- added more miles to Day Two, which reduced time for Day Three. Day Two = 90 miles; Day Three = 30 miles. We biked only two hours on Wednesday, and were finished by 9:30am!
- send personal invites to friends already interested in cycling.
- four total riders is a good (perfect?) number. There’s enough room for the riders and their partners/drivers home at the beach house.
- stress that it’s not a race; it’s about putting one foot in front of the other until the day’s miles are done.
- co-ed seems to be a viable option; keep an equal ratio (2m/2f) if that’s the case.
- maintain communication: who needs to stop, when people want to stop or keep going, etc.
- start each day with an explanation of the route, the day’s plan, etc.
- anticipate a few stops for minor repairs (patching flats, popped chains, etc.) and take it in stride.
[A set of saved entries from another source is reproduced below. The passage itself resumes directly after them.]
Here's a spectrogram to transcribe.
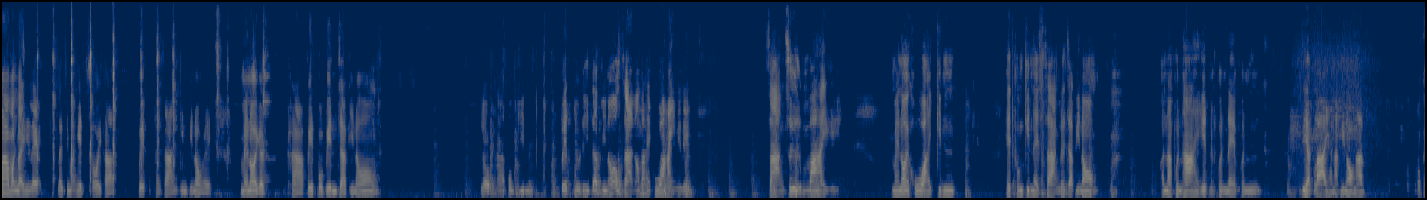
มาบางได้นี่แหละแล้วสิมาเฮ็ดซอยค่ะ เป็ดให้สร้างกินพี่น้องเลยแม่น้อยก็ขาเป็ดบ่เป็นจ้ะพี่น้องเราหาของกินเป็ดอยู่นี่จ้ะพี่น้องสร้างเอามาให้ครัวให้นี่เด้สร้างซื้อมาให้แม่น้อยครัวให้กินเฮ็ดของกินให้สร้างเด้อจ้ะพี่น้องอันน่ะเพิ่นหาให้เฮ็ดเพิ่นแน่เพิ่นเรียกหลายหันนะพี่น้องนะ พอแพ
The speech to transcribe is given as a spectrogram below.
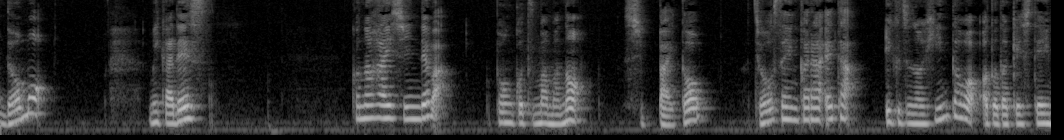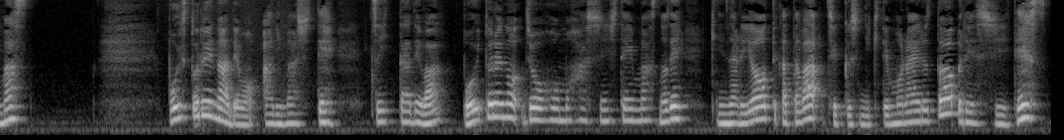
どうも、ミカです。この配信では、ポンコツママの失敗と挑戦から得た育児のヒントをお届けしています。ボイストレーナーでもありまして、ツイッターではボイトレの情報も発信していますので、気になるよって方はチェックしに来てもらえると嬉しいです。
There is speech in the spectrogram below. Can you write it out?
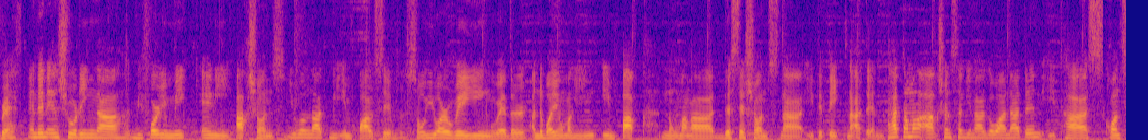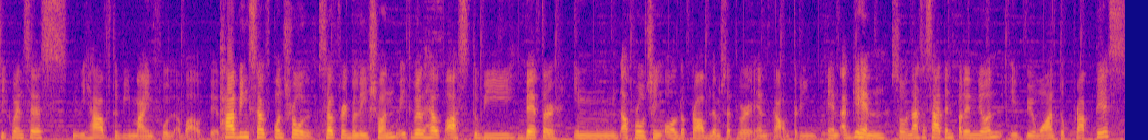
breath and then ensuring na before you make any actions, you will not be impulsive. So you are weighing whether ano ba yung magiging impact ng mga decisions na iti-take natin. Lahat ng mga actions na ginagawa natin, it has consequences. We have to be mindful about it. Having self-control, self-regulation, it will help us to be better in approaching all the problems that we're encountering. And again, so nasa sa atin pa rin yun if you want to practice this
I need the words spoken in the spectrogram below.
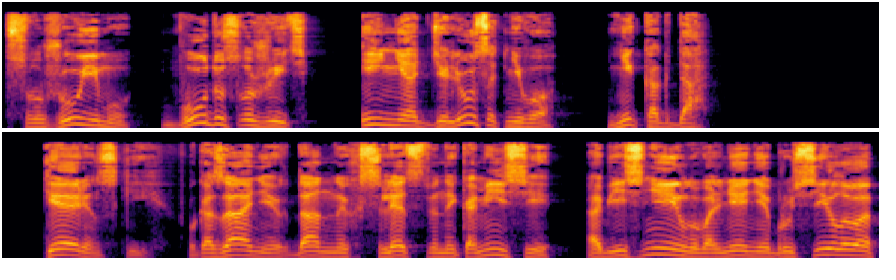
служу ему, буду служить и не отделюсь от него никогда. Керенский в показаниях, данных Следственной комиссии, объяснил увольнение Брусилова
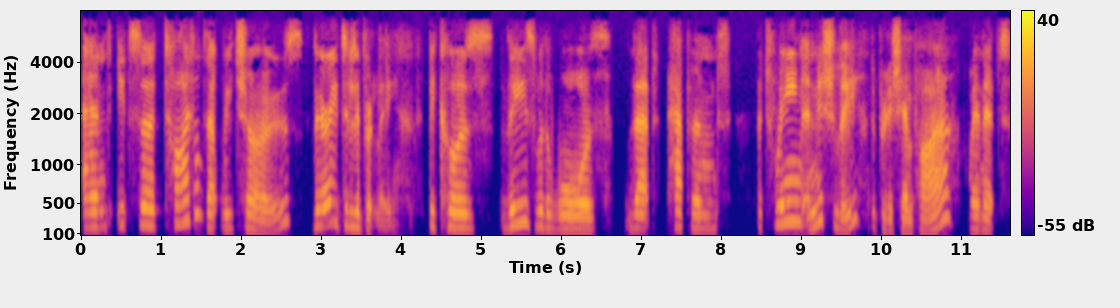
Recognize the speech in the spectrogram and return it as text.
and it's a title that we chose very deliberately because these were the wars that happened between initially the British Empire, when it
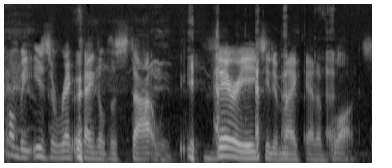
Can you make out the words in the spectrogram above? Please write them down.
combi is a rectangle to start with. Very easy to make out of blocks.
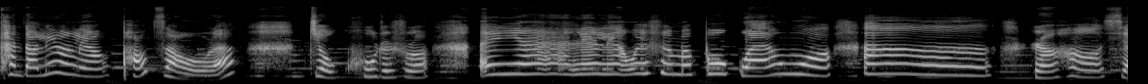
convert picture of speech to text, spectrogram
看到亮亮跑走了，就哭着说：“哎呀，亮亮为什么不管我啊？”然后小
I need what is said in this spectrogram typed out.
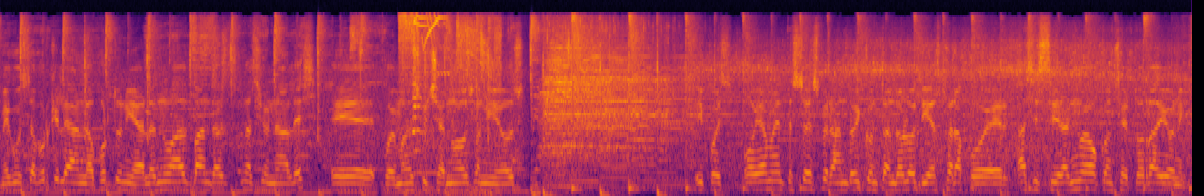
Me gusta porque le dan la oportunidad a las nuevas bandas nacionales. Eh, podemos escuchar nuevos sonidos. Y pues obviamente estoy esperando y contando los días para poder asistir al nuevo concierto Radiónica.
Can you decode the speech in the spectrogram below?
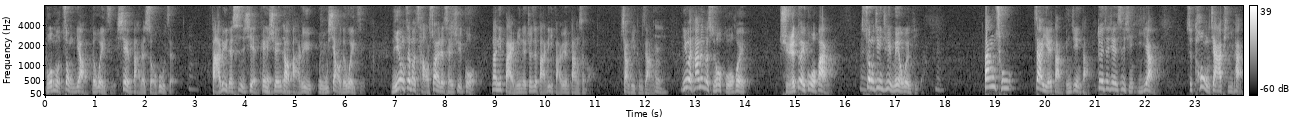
多么重要的位置，宪法的守护者，法律的视线可以宣告法律无效的位置，你用这么草率的程序过，那你摆明的就是把立法院当什么？橡皮图章了对？因为他那个时候国会绝对过半嘛，送进去没有问题的。当初在野党民进党对这件事情一样是痛加批判，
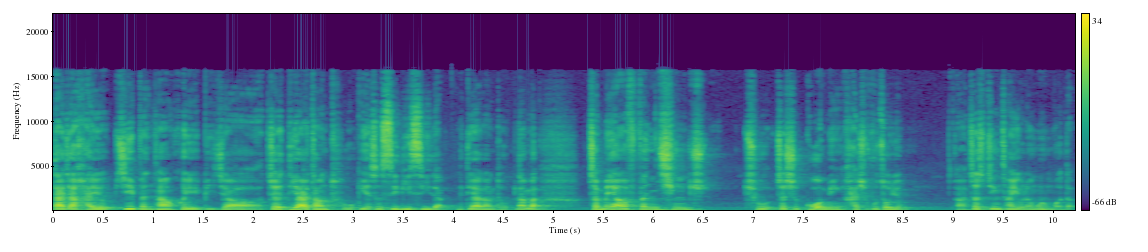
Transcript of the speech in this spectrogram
大家还有基本上会比较，这第二张图也是 CDC 的第二张图。那么怎么样分清除？这是过敏还是副作用啊？这是经常有人问我的。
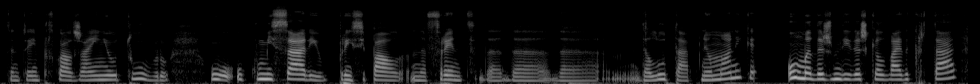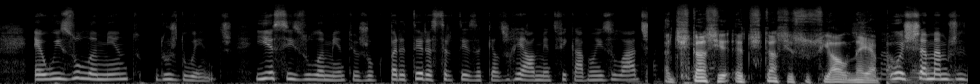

These are almost inevitable.
- refuel yourself at each stop you make even if it’s just a small mouth-full of trail mix.
- refill water & sports drinks whenever possible. It’s all right to appear to have too much to drink, because you’ll eventually need it.
- no recommendations on specific foods, but eat proteins and carbs. Don’t eat too much at once unless you factor in time to digest.
- always wear a helmet when riding. You are moving very close to automobiles; safety is an issue.
- stay in shoulder area; use bike lane markings and signage to your advantage.
- when crossing merging lanes/ramps/intersections: keep the group together, staying in the shoulder. When lane is available and the intersection/stoplight is near, “take the lane” and cross the merge area as a group. Maintain line of cyclists as close to right-hand edge of the lane. Rear rider should make the “clear!” announcement.
- use hand signals so automobile drivers – and other riders on your team – know where to expect you.
- ring your signal bell when approaching pedestrians or other cyclists, or animals. Make noise so others can learn of your location.
- front rider makes “clear” call at intersections, stoplights, etc. (unless it’s at a merging lane as above, and the group is close together)
- drafting is great! Practice riding together so that bicycles can stay within 2 feet or closer to one another.
- switch order of riders frequently. This eases fatigue for all riders, and increases the group’s pace in general. Practice “off-shoulder” formations (the next rider in line is slightly off to he left of the rider in front of them).
- keep the group together. Packs are more efficient; stragglers are safe in the group. IT IS NOT A RACE.